Mitchell served as the point guard. He passed for 11 assists. He had eight rebounds. He brought the Cavs back from a 21-point deficit and played 50 of 53 minutes.

He also intentionally missed a free throw, grabbed his own rebound and muscled up a layup in traffic at the buzzer to force overtime.

On the planned missed foul shot, the shooter often has the best chance at the rebound because he knows where the ball is likely to bounce off the rim. Then add in Mitchell’s leaping ability, grit and power – it led to that remarkable play.

BATTLING MICHAEL JORDAN

Craig Ehlo (3) was often matched up against Michael Jordan, including when Jordan scored a career-high 69 points vs. the Cavs in 1990.

AP

A JORDAN MEMORY

Watching Mitchell reminds me of a Michael Jordan game at the old Richfield Coliseum.

No, not The Shot Game.

This was a game on March 28, 1990. Like Mitchell’s game, this was the Cavs vs. the Bulls. It was close, went into overtime.

Jordan led the Bulls to a 117-113 victory by scoring 69 points, his career high. He was 23 of 37 from the field and 21 of 23 at the foul line. He also had 18 rebounds and six assists.

For the Cavs, Mark Price scored 31 points.

Covering Jordan all night, Craig Ehlo scored 26 and John “Hot Rod” Williams added 23. I covered that game for the Akron Beacon Journal and I kept thinking, “Too much Jordan.” It was like that so often for the Cavs and their fans when facing the Bulls in that era.

Monday night, the Bulls had DeMar DeRozan, one of the NBA’s most underrated players, scoring 44 points. But it wasn’t enough for Chicago – just like the Cavs of Brad Daugherty, Larry Nance Sr., Price, Ehlo, Williams and coach Lenny Wilkens didn’t have enough to beat Jordan in big games.

This time, the Cavs had Donovan Mitchell playing the role of Jordan in a history-making performance for the home fans against the Bulls.

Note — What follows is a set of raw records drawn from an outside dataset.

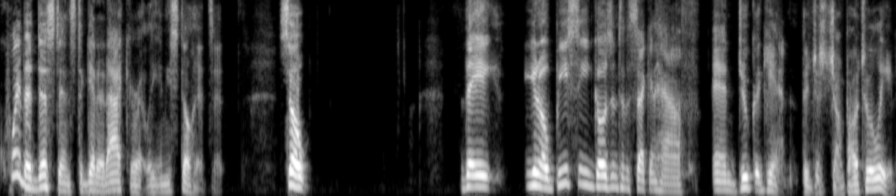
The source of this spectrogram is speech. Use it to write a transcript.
quite a distance to get it accurately, and he still hits it. So they, you know, BC goes into the second half, and Duke again, they just jump out to a lead.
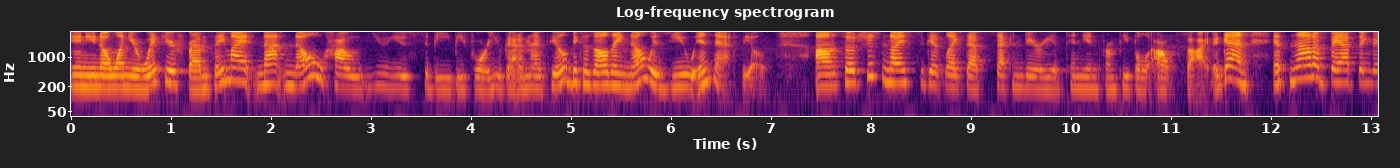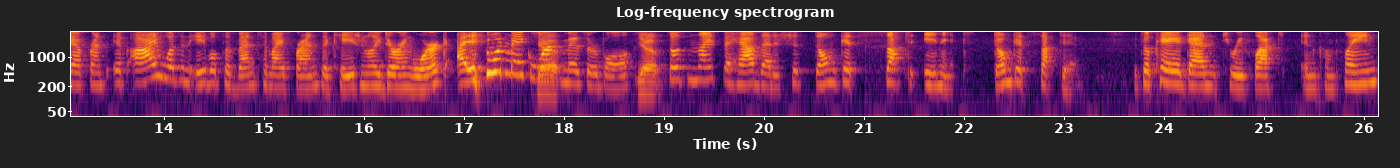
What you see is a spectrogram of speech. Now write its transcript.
And you know, when you're with your friends, they might not know how you used to be before you got in that field because all they know is you in that field. Um, so it's just nice to get like that secondary opinion from people outside. Again, it's not a bad thing to have friends. If I wasn't able to vent to my friends occasionally during work, I, it would make work yep. miserable. Yeah. So it's nice to have that. It's just don't get sucked in it. Don't get sucked in. It's okay again to reflect and complain,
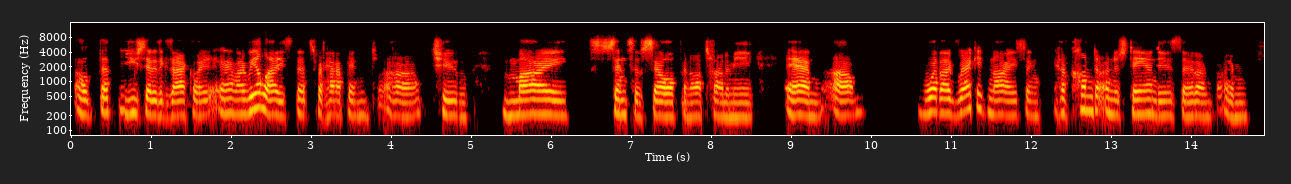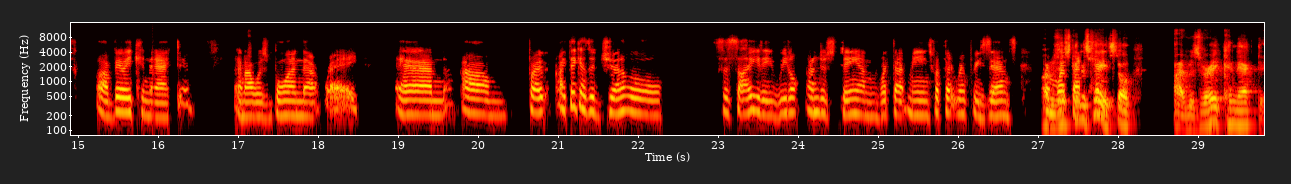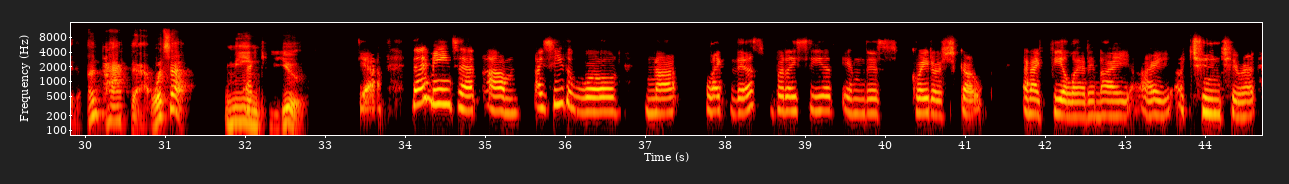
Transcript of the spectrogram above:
Oh, that you said it exactly, and I realized that's what happened uh, to my sense of self and autonomy, and um, what I've recognized and have come to understand is that I'm, I'm uh, very connected, and I was born that way. And um, but I think as a general society, we don't understand what that means, what that represents. I was just going to say, so I was very connected. Unpack that. What's that mean to you? Yeah, that means that um, I see the world not like this, but I see it in this greater scope, and I feel it, and I I attune to it.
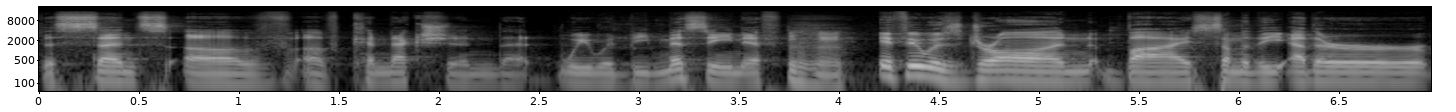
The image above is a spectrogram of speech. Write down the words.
this sense of of connection that we would be missing if mm-hmm. if it was drawn by some of the other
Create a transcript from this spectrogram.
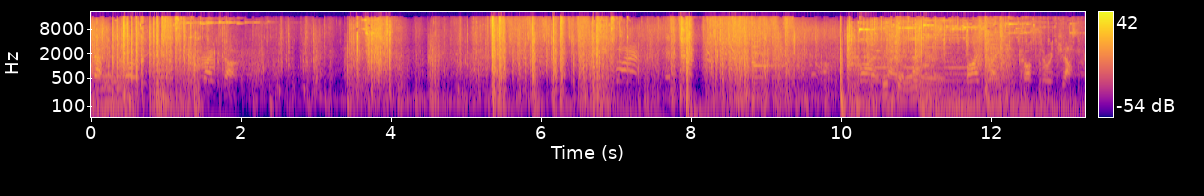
Gas is closing. Safe zone. Fire! Fire He's still station. over there. Buy station costs are adjusted.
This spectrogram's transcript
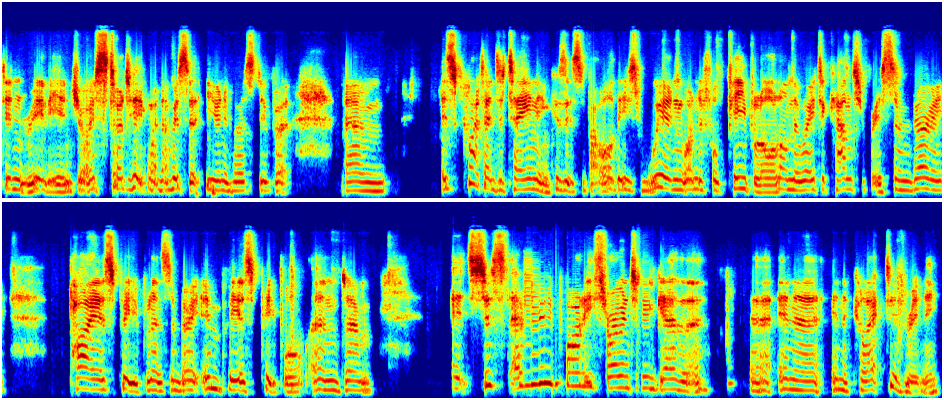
didn't really enjoy studying when I was at university, but um, it's quite entertaining because it's about all these weird and wonderful people all on the way to Canterbury. Some very pious people and some very impious people. And um, it's just everybody thrown together uh, in a in a collective, really.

RECENT TERRY PLUTO COLUMNS

What to say about the Browns strange season? – Terry Pluto’s Postgame Scribbles

Thanks to a strong second half by Watson, Browns can breathe

The inside story of how Kent State hired new football coach Kenny Burns.

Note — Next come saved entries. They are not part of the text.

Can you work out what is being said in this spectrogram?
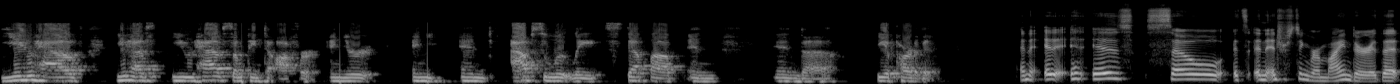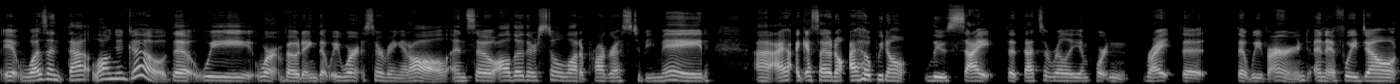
you have you have you have something to offer, and you're and and absolutely step up and and uh, be a part of it. And it, it is so, it's an interesting reminder that it wasn't that long ago that we weren't voting, that we weren't serving at all. And so, although there's still a lot of progress to be made, uh, I, I guess I don't, I hope we don't lose sight that that's a really important right that, that we've earned. And if we don't,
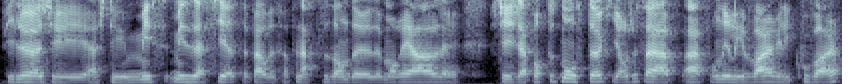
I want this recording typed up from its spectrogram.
Puis là, j'ai acheté mes, mes assiettes par des certains artisans de, de Montréal. J'apporte tout mon stock. Ils ont juste à, à fournir les verres et les couverts.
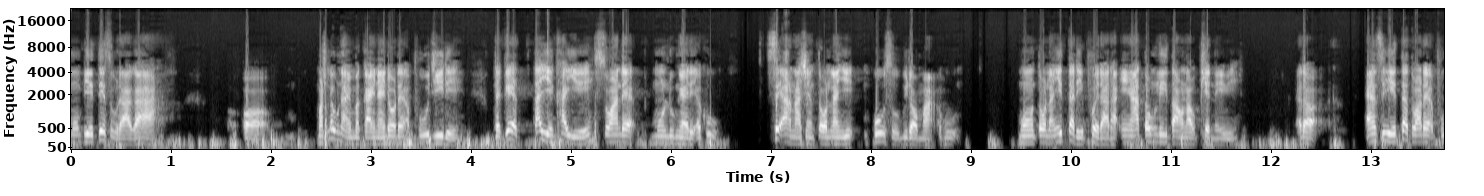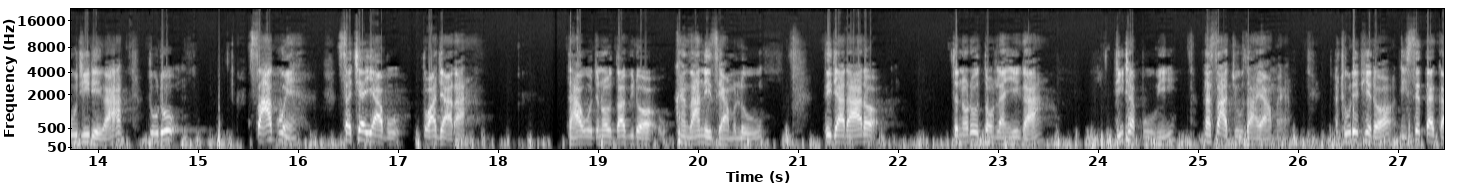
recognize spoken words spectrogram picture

What to make of Cavs recent struggles? – Terry Pluto’s Scribbles

Good weather coming, time for Deshaun Watson to shape up – Terry Pluto’s Pregame Scribbles

Looking deep into the $2.7 million contract signed by the new Kent State football coach Kenny Burns

I don’t want to talk about the Browns? Baker Mayfield?

Painful truths about the Browns were spoken after their loss to New Orleans – Terry Pluto’s scribbles

An embarrassing loss for Browns players and coaches

Playing too slow? What’s the real truth about pace of play? – Terry’s Talkin’ Cavs

Themes for Saints game, what about Stefanski & Watson? – Terry’s Talkin’ Browns

Cade York off to a rocky start: A history of Cleveland kickers

Looking at the trade, Donovan Mitchell comes to Cleveland at the right time in his career

More late-season tests coming for Kevin Stefanski – Terry Pluto’s post-game scribbles

How about that? Browns beat Baltimore with toughness!

Browns Pregame Scribbles: A new idea for Deshaun Watson? What’s up with the secondary

The Son-In-Law also rises as Mount Union is back in the Stagg Bowl

New Kent football coach Kenny Burns wants to at Kent Grit to FlashFAST

How about some relief from the Browns? Let’s talk Josh Bell and Guardians

With yet another loss, even a bigger challenge for Kevin Stefanski – Terry Pluto’s Browns Scribbles

Browns undisciplined, frustrating and can’t find the end zone

What happened to Watson during his time with the Texans shows how high the stakes are for the Browns

About Josh Bell’s character, Bo Naylor as a catcher – Terry Pluto’s Guardian scribbles

Can the Browns find a way to get Watson in shape and beat the Bengals? – Terry Pluto’s pregame scribbles

Kent State needs a new football coach: How about Vince Kehres?

If you or a loved one has questions and needs to talk to a professional about gambling, call the Ohio Problem Gambling Helpline at 1-800-589-9966 or the National Council on Gambling Program Helpline (NCPG) at 1-800-522- 4700 or visit 1800gambler.net for more information. 21+ and present in Ohio. Gambling problem? Call 1-800-Gambler.

Leave a Comment